▶ **TASK PROMPT**:
The reply must consist of the complete listing, reproduced exactly, with no images included.

▶ **GIVEN DATA**:
####

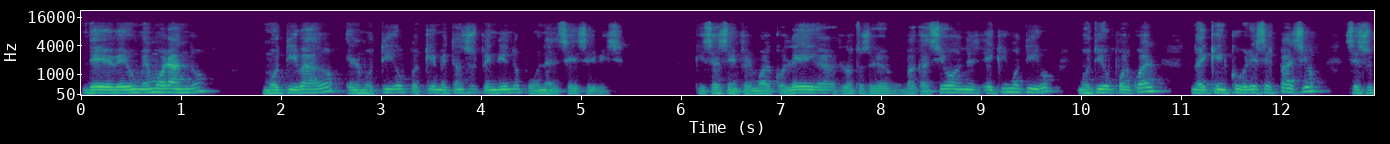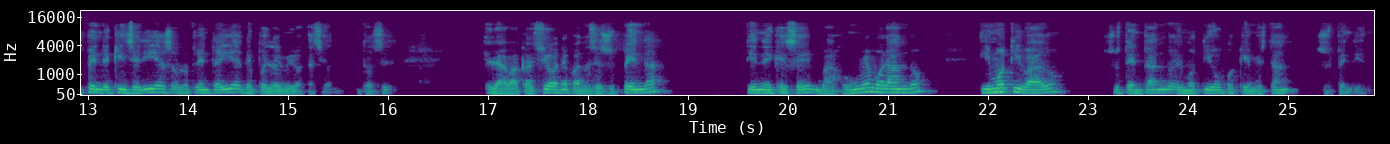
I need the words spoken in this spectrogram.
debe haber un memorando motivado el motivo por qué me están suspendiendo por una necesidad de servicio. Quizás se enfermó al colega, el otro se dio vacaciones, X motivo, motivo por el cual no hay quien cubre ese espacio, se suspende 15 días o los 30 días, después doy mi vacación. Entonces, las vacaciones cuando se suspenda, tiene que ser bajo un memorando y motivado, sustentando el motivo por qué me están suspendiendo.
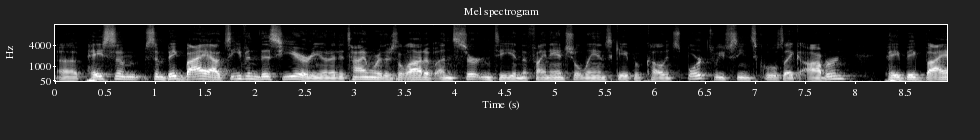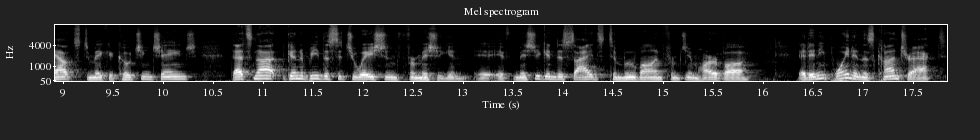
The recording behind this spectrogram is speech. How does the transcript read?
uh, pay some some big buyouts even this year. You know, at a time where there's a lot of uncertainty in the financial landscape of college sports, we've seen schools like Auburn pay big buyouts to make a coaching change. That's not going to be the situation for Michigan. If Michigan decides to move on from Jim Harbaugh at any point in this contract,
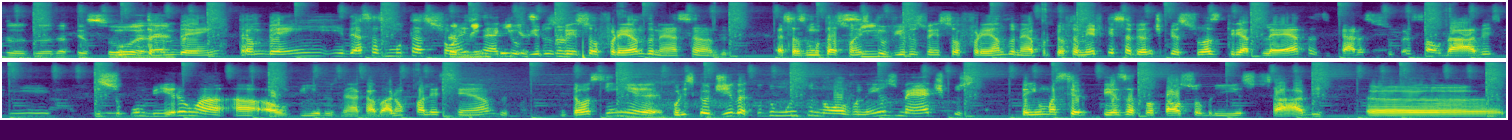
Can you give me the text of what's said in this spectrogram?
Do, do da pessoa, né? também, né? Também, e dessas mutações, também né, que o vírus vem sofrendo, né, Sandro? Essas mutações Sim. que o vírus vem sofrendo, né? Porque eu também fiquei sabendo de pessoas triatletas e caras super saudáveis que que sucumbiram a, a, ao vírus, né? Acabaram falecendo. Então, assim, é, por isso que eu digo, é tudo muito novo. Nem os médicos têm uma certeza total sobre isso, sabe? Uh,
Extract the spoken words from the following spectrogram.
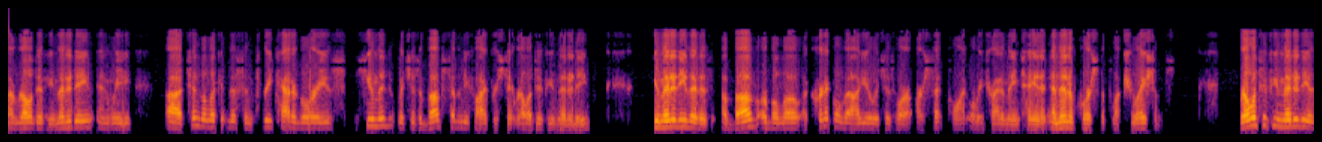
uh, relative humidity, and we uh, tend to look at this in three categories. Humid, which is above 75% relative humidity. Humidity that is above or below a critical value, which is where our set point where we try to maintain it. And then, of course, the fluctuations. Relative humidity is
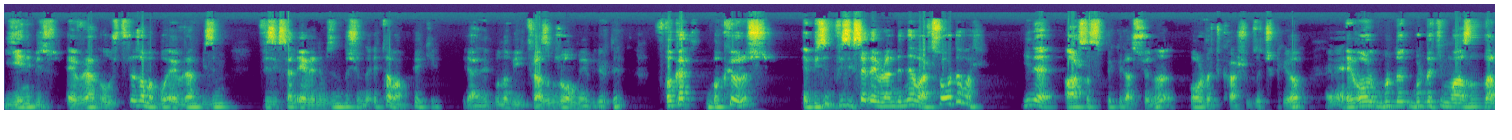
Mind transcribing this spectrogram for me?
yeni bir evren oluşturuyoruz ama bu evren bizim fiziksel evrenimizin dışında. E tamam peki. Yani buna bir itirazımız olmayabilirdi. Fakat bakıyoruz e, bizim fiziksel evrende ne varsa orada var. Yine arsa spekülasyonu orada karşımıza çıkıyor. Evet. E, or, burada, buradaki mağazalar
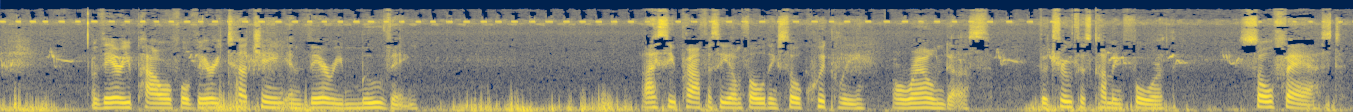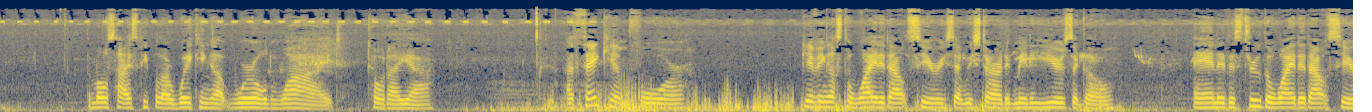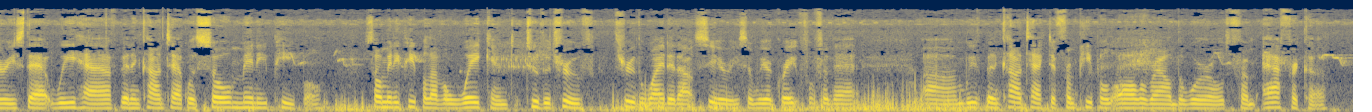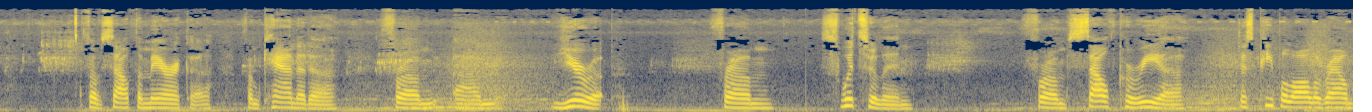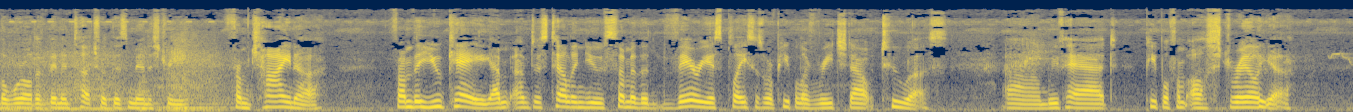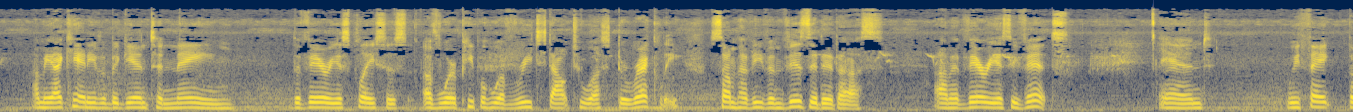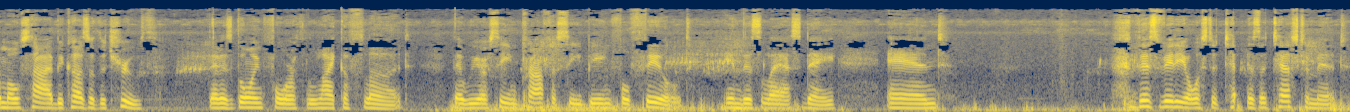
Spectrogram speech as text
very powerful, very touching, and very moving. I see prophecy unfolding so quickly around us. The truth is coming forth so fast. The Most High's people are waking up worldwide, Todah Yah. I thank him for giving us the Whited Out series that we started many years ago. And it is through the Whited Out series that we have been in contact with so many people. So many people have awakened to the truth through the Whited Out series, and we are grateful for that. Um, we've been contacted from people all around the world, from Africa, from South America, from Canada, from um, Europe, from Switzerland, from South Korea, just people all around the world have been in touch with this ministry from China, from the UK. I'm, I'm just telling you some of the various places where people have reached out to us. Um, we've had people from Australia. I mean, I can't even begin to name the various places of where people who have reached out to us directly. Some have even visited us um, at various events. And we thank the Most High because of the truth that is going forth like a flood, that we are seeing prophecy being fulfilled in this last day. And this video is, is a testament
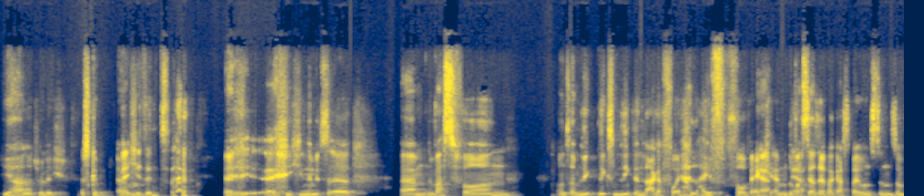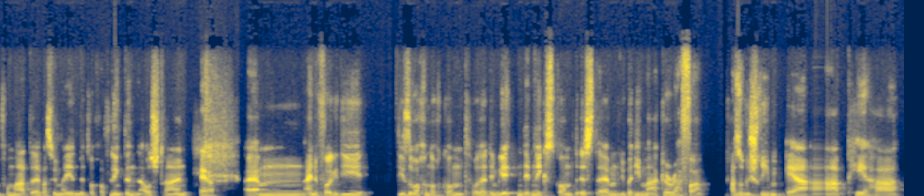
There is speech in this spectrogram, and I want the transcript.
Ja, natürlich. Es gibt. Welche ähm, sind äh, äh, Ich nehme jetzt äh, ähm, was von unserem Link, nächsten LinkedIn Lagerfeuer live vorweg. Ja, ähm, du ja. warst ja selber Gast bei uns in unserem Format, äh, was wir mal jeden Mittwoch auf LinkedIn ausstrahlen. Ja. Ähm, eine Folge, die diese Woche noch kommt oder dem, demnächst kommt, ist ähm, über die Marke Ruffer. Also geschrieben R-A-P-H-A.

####

▶ **TASK OUTPUT**:
I need the words spoken in this spectrogram.
debe haber un memorando motivado el motivo por qué me están suspendiendo por una necesidad de servicio. Quizás se enfermó al colega, el otro se dio vacaciones, X motivo, motivo por el cual no hay quien cubre ese espacio, se suspende 15 días o los 30 días, después doy mi vacación. Entonces, las vacaciones cuando se suspenda, tiene que ser bajo un memorando y motivado, sustentando el motivo por qué me están suspendiendo.
The recording behind this spectrogram is speech. How does the transcript read?
uh, pay some some big buyouts even this year. You know, at a time where there's a lot of uncertainty in the financial landscape of college sports, we've seen schools like Auburn pay big buyouts to make a coaching change. That's not going to be the situation for Michigan. If Michigan decides to move on from Jim Harbaugh at any point in this contract,
Can you give me the text of what's said in this spectrogram?
Do, do da pessoa, né? também, né? Também, e dessas mutações, também né, que o vírus vem sofrendo, né, Sandro? Essas mutações Sim. que o vírus vem sofrendo, né? Porque eu também fiquei sabendo de pessoas triatletas e caras super saudáveis que que sucumbiram a, a, ao vírus, né? Acabaram falecendo. Então, assim, é, por isso que eu digo, é tudo muito novo. Nem os médicos têm uma certeza total sobre isso, sabe? Uh,
Extract the spoken words from the following spectrogram.
uh, relative humidity, and we uh, tend to look at this in three categories. Humid, which is above 75% relative humidity. Humidity that is above or below a critical value, which is where our set point where we try to maintain it. And then, of course, the fluctuations. Relative humidity is
Mind transcribing this spectrogram for me?
yeni bir evren oluşturuyoruz ama bu evren bizim fiziksel evrenimizin dışında. E tamam peki. Yani buna bir itirazımız olmayabilirdi. Fakat bakıyoruz e, bizim fiziksel evrende ne varsa orada var. Yine arsa spekülasyonu orada karşımıza çıkıyor. Evet. E, or, burada, buradaki mağazalar
Spectrogram speech as text
very powerful, very touching, and very moving. I see prophecy unfolding so quickly around us. The truth is coming forth so fast. The Most High's people are waking up worldwide, Todah Yah. I thank him for giving us the Whited Out series that we started many years ago. And it is through the Whited Out series that we have been in contact with so many people. So many people have awakened to the truth through the Whited Out series, and we are grateful for that. Um, we've been contacted from people all around the world, from Africa, from South America, from Canada, from um, Europe, from Switzerland, from South Korea, just people all around the world have been in touch with this ministry from China, from the UK. I'm, I'm just telling you some of the various places where people have reached out to us. Um, we've had people from Australia. I mean, I can't even begin to name the various places of where people who have reached out to us directly. Some have even visited us um, at various events. And we thank the Most High because of the truth that is going forth like a flood, that we are seeing prophecy being fulfilled in this last day. And this video is, is a testament
There is speech in this spectrogram, and I want the transcript.
Ja, natürlich. Es gibt. Welche ähm, sind äh, äh, Ich nehme jetzt äh, ähm, was von unserem Link, nächsten LinkedIn Lagerfeuer live vorweg. Ja, ähm, du ja. warst ja selber Gast bei uns in unserem Format, äh, was wir mal jeden Mittwoch auf LinkedIn ausstrahlen. Ja. Ähm, eine Folge, die diese Woche noch kommt oder dem, demnächst kommt, ist ähm, über die Marke Ruffer. Also geschrieben R-A-P-H-A.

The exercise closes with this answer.